Introducing consumerism into your health plan requires an evaluation of the benefits and disadvantages of HSAs, FSAs and HRAs. No one solution is right for every employer. In light of the complexities of choosing the right consumer-driven health plan, many employers continue to take a wait-and-see approach.

If your organization is considering implementing a consumer-driven health plan, contact your Compass Consulting Group representative to help you decide which plan is best for you.


Types of savings accounts include:

Health Saving Accounts (HSA)
A health savings account (HSA) is a savings account that is paired with a high-deductible health plan (HDHP). An HSA may be established by an individual, including the self-employed or may be employer sponsored.

To qualify for an HSA an individual:

  • Must be covered by a high-deductible health plan,
  • Does not have other health insurance coverage (with some exceptions)
  • Is not claimed as a dependent on another person’s tax return

The employer and employee can contribute to the HSA in the same year, subject to annual limits. The high-deductible health plan is designed to protect the individual against catastrophic loss, and also allows the individual to rollover unspent funds in the HSA from year to year.

Since the HSA is a tax-exempt trust owned by the individual, the employee takes the account with them upon termination or retirement.
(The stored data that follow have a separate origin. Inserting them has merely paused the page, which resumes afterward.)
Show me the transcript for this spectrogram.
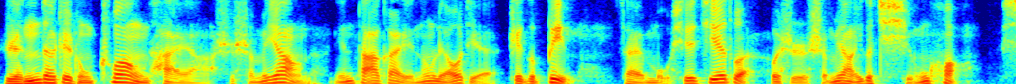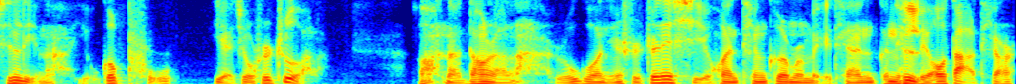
人的这种状态呀是什么样的，您大概也能了解这个病在某些阶段会是什么样一个情况，心里呢有个谱，也就是这了。啊，那当然了，如果您是真喜欢听哥们每天跟您聊大天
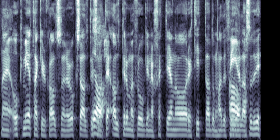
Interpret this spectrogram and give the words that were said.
Nej, och med Tucker Carlson är det också alltid ja. så att det är alltid de här frågorna 6 januari, titta de hade fel. Ja. Alltså det,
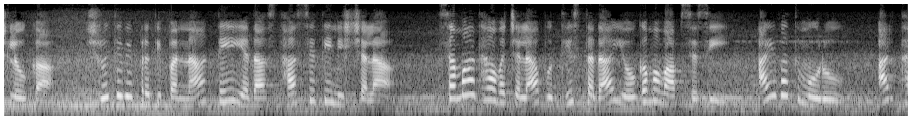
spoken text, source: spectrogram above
ಶ್ಲೋಕ, ಶ್ರುತಿವಿ ಪ್ರತಿಪನ್ನ ತೇ ಯದಾ ಸ್ಥಾಸ್ಯತಿ ನಿಶ್ಚಲ. ಸಮಾಧಾವಚಲ ಬುದ್ಧಿಸ್ತದ ಯೋಗಮವಾಪ್ಸ್ಯಸಿ. ಐವತ್ಮೂರು. ಅರ್ಥ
Among the advantages of an HSA:

  • Pre-tax contributions reduce the employee’s taxable income
  • The employee chooses where to invest contributions
  • Earnings grow tax-free
  • Withdrawals for qualified medical expenses are tax-free
  • Taxable withdrawals for other expenses can be made with no penalties
  • Funds are portable and can accompany the employee to a new job
  • HSAs are not affected by a change in medical coverage or marital status

Flexible Spending Accounts
FSAs provide a means for employees to considerably reduce their income tax liability through salary reduction. Employees can contribute a portion of their own salary to an account designated to pay for health care expenses. These pretax contributions are exempt from income and payroll taxes.  Employees are required to elect a specific amount of salary deduction at the beginning of the year, and then must use every dollar in the account by the end of that year.

In 2005, the IRS announced that cafeteria plans could be amended to allow participants to access unused amounts remaining in an FSA at the end of the plan year to pay for expenses incurred during a grace period of up to two and a half months after the end of the plan year.

Health Reimbursement Accounts
A health reimbursement account (HRA) is a plan that allows employees to use employer contributions for medical expenses or to pay health insurance premiums.  Like an HSA, an HRA is usually implemented in conjunction with a high-deductible health plan. However, the employee does not own the account.

Unlike FSAs, unused HRA balances may accumulate from year to year, thus providing a personal stake for the consumer in the financial outcome of his or her health care spending decisions.